* [Problem details] Word for word, restate the lines of the data below between those holding "I want this" and "Make a transcript", inclusive; pictures do not belong in the copy.

___ Provided information ___

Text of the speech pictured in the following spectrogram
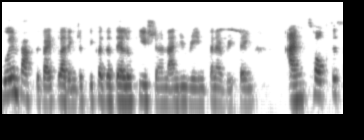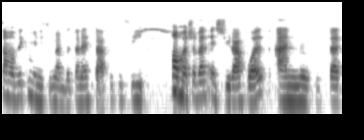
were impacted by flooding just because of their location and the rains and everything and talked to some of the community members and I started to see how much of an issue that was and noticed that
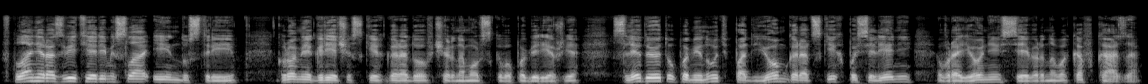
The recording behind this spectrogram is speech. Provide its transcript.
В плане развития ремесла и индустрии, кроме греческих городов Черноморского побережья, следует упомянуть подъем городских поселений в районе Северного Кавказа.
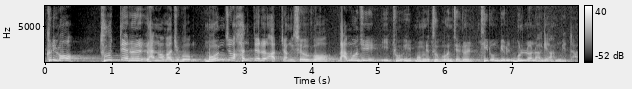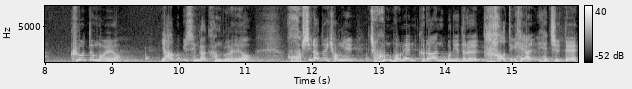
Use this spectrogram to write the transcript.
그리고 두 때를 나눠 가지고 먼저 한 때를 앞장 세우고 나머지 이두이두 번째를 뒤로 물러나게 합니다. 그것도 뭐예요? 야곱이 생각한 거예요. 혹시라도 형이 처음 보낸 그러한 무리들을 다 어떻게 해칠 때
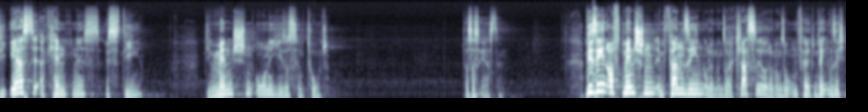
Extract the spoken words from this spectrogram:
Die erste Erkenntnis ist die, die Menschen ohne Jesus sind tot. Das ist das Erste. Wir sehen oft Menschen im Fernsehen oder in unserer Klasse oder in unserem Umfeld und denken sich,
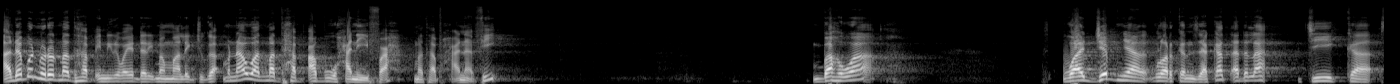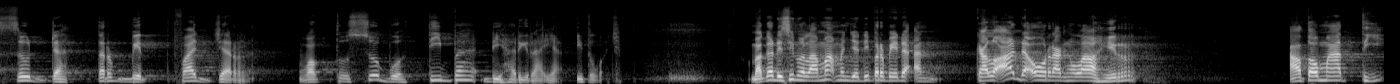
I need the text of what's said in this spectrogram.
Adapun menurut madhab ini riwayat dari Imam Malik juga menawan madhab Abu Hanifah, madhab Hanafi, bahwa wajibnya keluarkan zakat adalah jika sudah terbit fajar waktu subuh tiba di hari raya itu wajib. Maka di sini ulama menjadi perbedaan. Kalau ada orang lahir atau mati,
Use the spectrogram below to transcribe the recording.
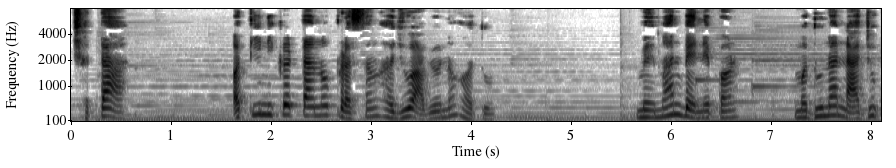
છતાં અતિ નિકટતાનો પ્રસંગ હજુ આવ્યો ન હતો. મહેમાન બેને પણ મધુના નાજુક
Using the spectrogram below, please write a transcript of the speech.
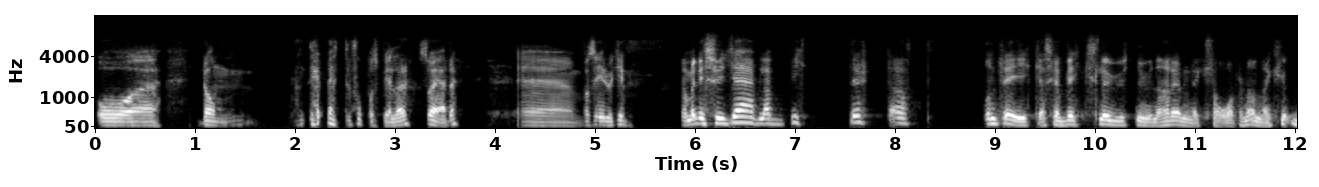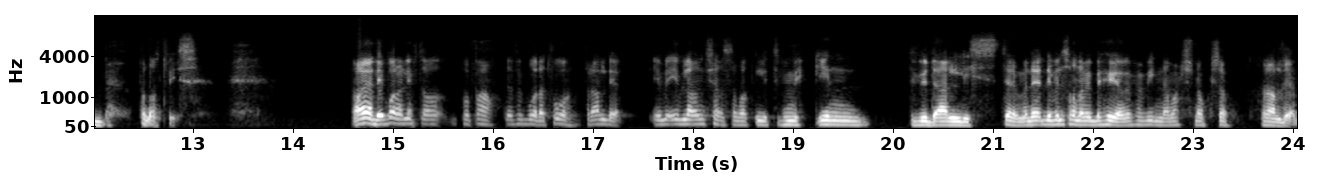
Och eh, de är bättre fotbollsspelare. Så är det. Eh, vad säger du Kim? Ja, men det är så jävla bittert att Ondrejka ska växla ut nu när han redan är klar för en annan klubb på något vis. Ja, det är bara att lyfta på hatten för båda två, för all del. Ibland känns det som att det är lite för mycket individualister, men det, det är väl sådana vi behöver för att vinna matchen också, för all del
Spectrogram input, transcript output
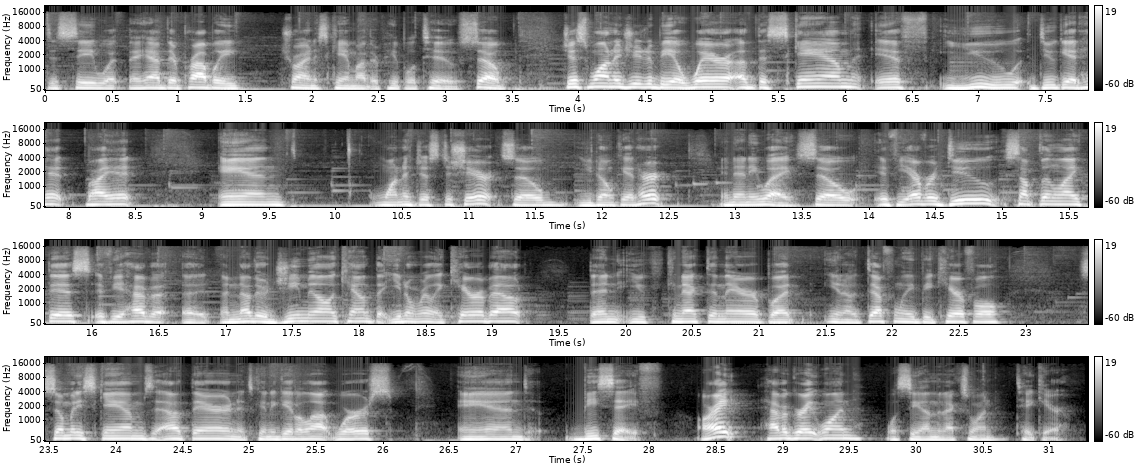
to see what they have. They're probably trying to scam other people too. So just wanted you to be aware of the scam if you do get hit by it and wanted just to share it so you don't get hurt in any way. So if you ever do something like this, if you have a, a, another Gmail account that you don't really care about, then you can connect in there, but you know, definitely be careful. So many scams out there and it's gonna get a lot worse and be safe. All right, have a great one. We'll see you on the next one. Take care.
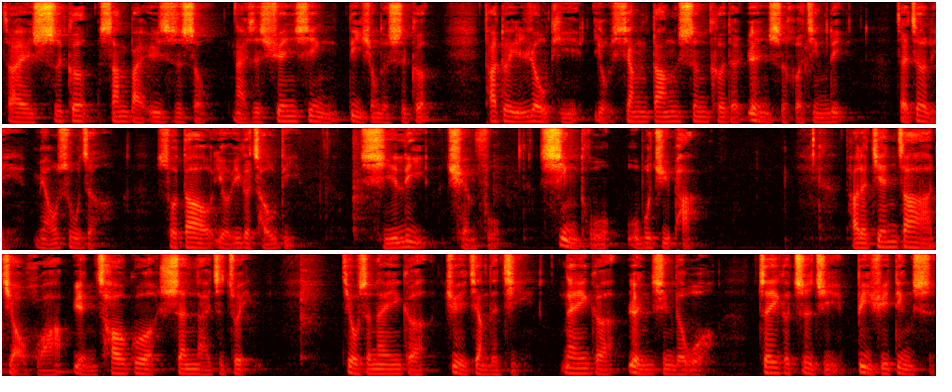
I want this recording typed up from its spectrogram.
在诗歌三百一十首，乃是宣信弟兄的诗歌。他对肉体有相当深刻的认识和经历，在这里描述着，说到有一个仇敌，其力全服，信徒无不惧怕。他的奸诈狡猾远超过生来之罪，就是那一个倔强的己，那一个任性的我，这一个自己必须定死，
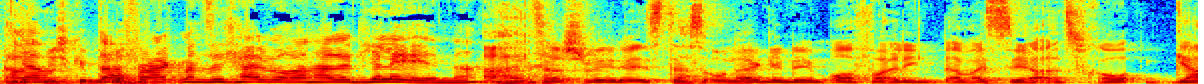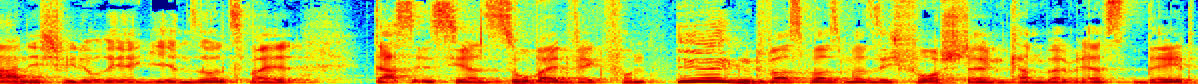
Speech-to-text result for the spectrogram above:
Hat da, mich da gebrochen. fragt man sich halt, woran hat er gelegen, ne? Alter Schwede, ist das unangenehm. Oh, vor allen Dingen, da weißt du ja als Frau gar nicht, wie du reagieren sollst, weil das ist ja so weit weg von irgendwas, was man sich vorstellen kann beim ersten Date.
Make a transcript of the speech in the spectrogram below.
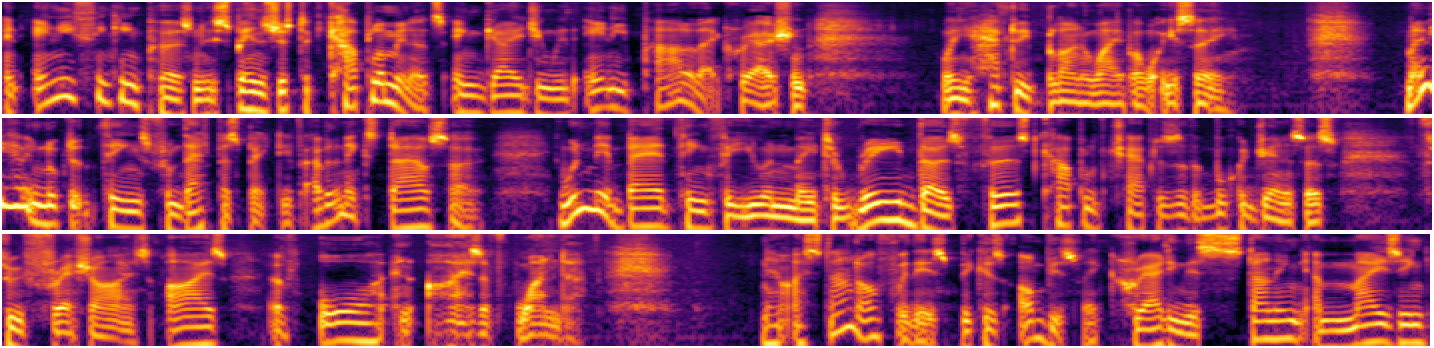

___
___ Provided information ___

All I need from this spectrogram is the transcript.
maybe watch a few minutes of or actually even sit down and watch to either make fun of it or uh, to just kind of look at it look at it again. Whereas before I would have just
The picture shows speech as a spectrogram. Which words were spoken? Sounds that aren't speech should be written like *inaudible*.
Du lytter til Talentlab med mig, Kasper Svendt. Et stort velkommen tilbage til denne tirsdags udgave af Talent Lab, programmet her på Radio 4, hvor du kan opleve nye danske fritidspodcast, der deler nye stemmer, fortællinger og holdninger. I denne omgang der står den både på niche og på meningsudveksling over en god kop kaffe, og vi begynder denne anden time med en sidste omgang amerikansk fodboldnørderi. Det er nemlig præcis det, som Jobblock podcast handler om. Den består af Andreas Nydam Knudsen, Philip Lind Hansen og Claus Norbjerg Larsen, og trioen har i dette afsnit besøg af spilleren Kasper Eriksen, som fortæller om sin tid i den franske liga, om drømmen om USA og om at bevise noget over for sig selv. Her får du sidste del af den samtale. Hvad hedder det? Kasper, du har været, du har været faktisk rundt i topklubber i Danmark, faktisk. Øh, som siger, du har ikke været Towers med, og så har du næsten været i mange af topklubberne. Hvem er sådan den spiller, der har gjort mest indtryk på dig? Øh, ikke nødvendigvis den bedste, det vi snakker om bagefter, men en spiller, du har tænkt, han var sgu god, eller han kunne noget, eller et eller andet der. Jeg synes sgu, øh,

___

* [Response]
I want this recording typed up from its spectrogram.
在诗歌三百一十首，乃是宣信弟兄的诗歌。他对肉体有相当深刻的认识和经历，在这里描述着，说到有一个仇敌，其力全服，信徒无不惧怕。他的奸诈狡猾远超过生来之罪，就是那一个倔强的己，那一个任性的我，这一个自己必须定死，
Speech-to-text result for the spectrogram above:
Hat da, mich da gebrochen. fragt man sich halt, woran hat er gelegen, ne? Alter Schwede, ist das unangenehm. Oh, vor allen Dingen, da weißt du ja als Frau gar nicht, wie du reagieren sollst, weil das ist ja so weit weg von irgendwas, was man sich vorstellen kann beim ersten Date.
Make a transcript of the speech in the spectrogram below.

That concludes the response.